Also, I was sad at the unlikelihood of having a daughter, since I always pictured having one, but we weren’t convinced we would have more than two children.
Look at that. I got my completely different experience, in spades. And then, a daughter – at a time when I knew, finally, that I would have been equally excited for either sex.
Although I couldn’t be more thrilled that this baby girl is doing well so far, the phrase “be careful what you wish for” comes to mind.
In this last, rough year, my perspective on my amazing good fortune has only grown… but I still wish for Sebastian.
I still cry sometimes, but not very often. It hits me at weird moments, and I don’t always know what to do about it. I am thankful for the short period last summer when I learned to be totally open about my tears, because it made more sense to cry than not to. That time is long past, and I am back to being self-conscious about the moments when I get teary-eyed. I know it’s silly… but I guess it goes along with surviving a year, getting tougher, focusing actively on all the good things… and knowing that time gradually, inevitably forces me to let go. Not completely, of course – never completely – but enough to be present, and to appreciate.
Wow. This is a longer post than I planned. I guess I had some stuff to process – and I think I might have strayed from “right where i am” a few times… but I know at least some of you are still reading.

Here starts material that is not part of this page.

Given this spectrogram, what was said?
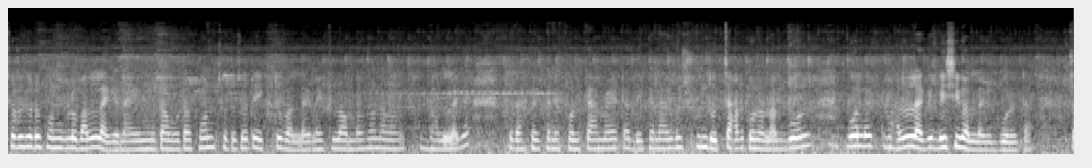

From the bottom of my heart, thank you for reading. I know for sure that where I am now is a much healthier place because of you. Last summer, when I began writing about all this and thought you would balk at my painful words, you did the opposite. Your support was, and has continued to be, incredible – wonderful – overwhelming. And it encouraged me to go down deep when I needed to. I am certain that this one-year anniversary would be much darker if I had not had your strength to help me go to the dark places from the start.
You are awesome. So much thanks and love to you.